These homes would provide a “property tax free finishable basement” since a third of the house has been granted a special exemption from property taxes. Further, that free basement now has illegal suite potential. In addition, any that are converted to illegal suites, use additional municipal services—and they won’t have to pay taxes for those, either.
This application stems from one issue, but that one issue causes two more problems. The developer wants to solve these problems by special exemption rather than dealing with the initial issue.
That issue is that the developer wants to upgrade the in-ground floor from a cellar that provides useful storage to a basement that provides additional, untaxed, square footage to their buyer.
The currently approved cellar design is not a “fire/safety hazard”. It is the upgrade of the cellar to a basement which may then become finished, living space that poses the “fire/safety hazard”. It is the upgrade that is driving the concerns and request for the partial in-ground design, not the current design’s cellar. If the initial request to allow a basement rather than a cellar is approved, two more problems arise: illegal suite potential and the square footage to lot size ratio problem.
The developer’s solution to the square footage ratio problem is to ask for an exemption. Such an exemption would reduces the property tax payable for the newly exempted, oversized home on its overbuilt lot, and creates a special case for these homes that other Delta homeowners do not benefit from. So not only would they consume more resources because of the extra occupants (larger homes generally house larger families), Delta Council would be allowing them to do so on a reduced-property tax basis, a situation which is inherently unfair, and unreversable.

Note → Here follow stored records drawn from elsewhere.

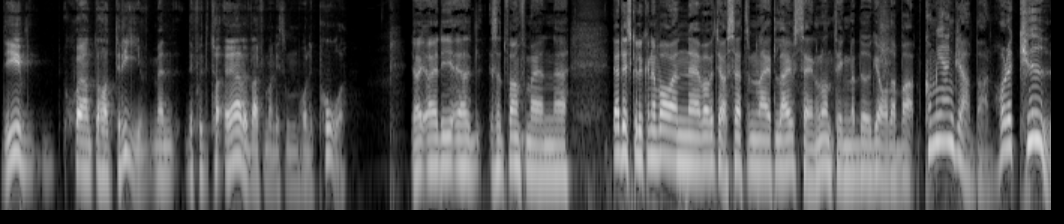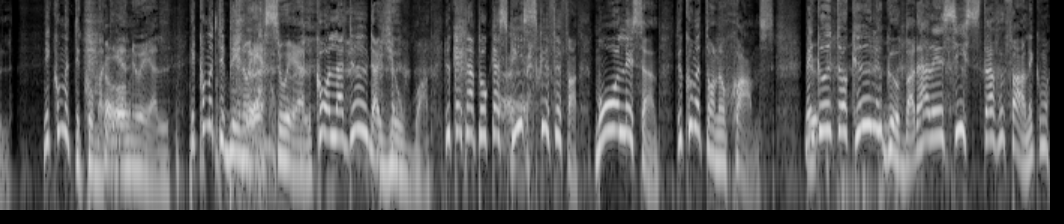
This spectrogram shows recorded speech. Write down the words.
Det är ju skönt att ha ett driv, men det får inte ta över varför man liksom håller på. Jag, jag, jag sett framför mig en... eh, Ja det skulle kunna vara en, eh, vad vet jag, Saturday Night Live-scen eller någonting när du går där bara Kom igen grabbar, ha det kul! Ni kommer inte komma till NHL. Det kommer inte bli något SHL. Kolla du där Johan. Du kan knappt åka skridskor för fan. Målisen, du kommer inte ha någon chans. Men gå ut och ha kul nu gubbar. Det här är sista för fan. Ni kommer...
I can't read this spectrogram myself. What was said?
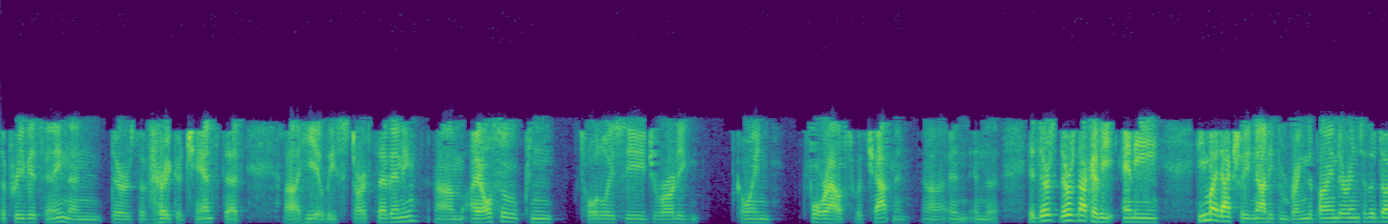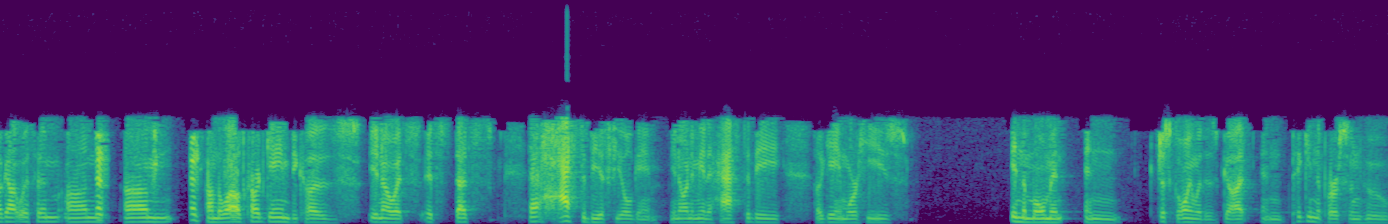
the previous inning, then there's a very good chance that uh, he at least starts that inning. Um, I also can totally see Girardi going four outs with Chapman uh, in, in the. There's there's not going to be any. He might actually not even bring the binder into the dugout with him on um, on the wild card game because you know it's it's that's that has to be a feel game. You know what I mean? It has to be a game where he's in the moment and just going with his gut and picking the person who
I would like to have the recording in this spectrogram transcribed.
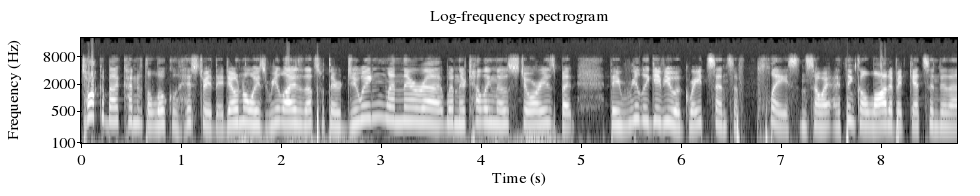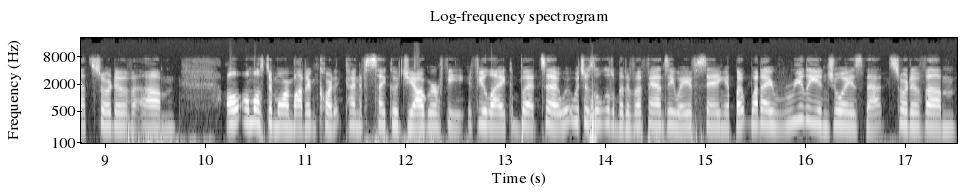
talk about kind of the local history. They don't always realize that's what they're doing when they're uh, when they're telling those stories, but they really give you a great sense of place. And so I, I think a lot of it gets into that sort of um, almost a more modern kind of psychogeography, if you like, but uh, which is a little bit of a fancy way of saying it. But what I really enjoy is that sort of um,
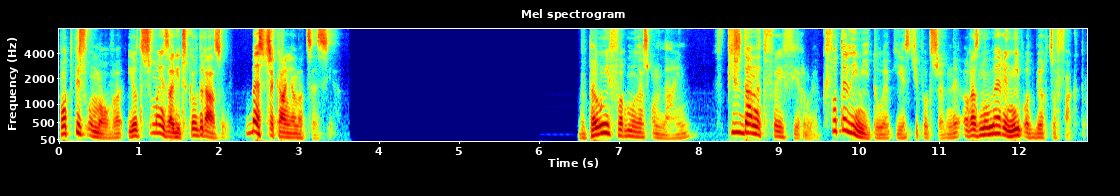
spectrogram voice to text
podpisz umowę i otrzymaj zaliczkę od razu, bez czekania na sesję. Wypełnij formularz online, wpisz dane Twojej firmy, kwotę limitu, jaki jest Ci potrzebny oraz numery NIP odbiorców faktur.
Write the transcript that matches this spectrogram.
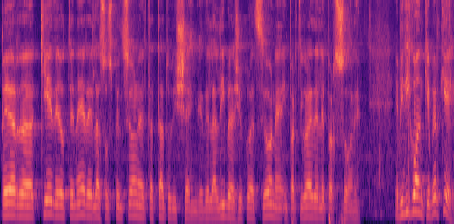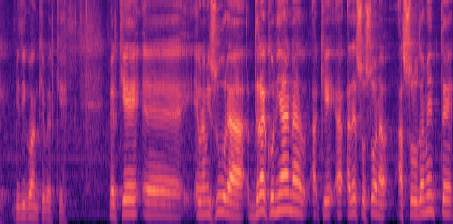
per chiedere e ottenere la sospensione del Trattato di Schengen, della libera circolazione, in particolare delle persone. E vi dico anche perché, dico anche perché. Perché eh, è una misura draconiana che adesso suona assolutamente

The developer wants the initial issue and the two subsequent two problems solved by exemptions only because some visitors to their show homes have asked why the existing (and nearly, if not completely, sold out) homes in the first phase of the project do not have basements. The answer is, quite simply, that the lot sizes are so small that all the available square footage has been used in the ground and second floors. Only a crawl space was possible below ground.
The simple solution to this problem is to deny the applicant’s request for the upgrade to a full basement and leave the home designs as they were proposed with a cellar or crawl space. The cellar does not pose a fire/safety hazard. The cellar does not count towards total house square footage calculations. Problems solved. And let’s face it, the developer’s representative(s) have done an impressive job of selling their newly built homes with cellars, despite current market conditions.
Surely, council and the surrounding neighbourhoods are not expected to compromise a long-term development’s plan because of short-term concerns in the local real estate market.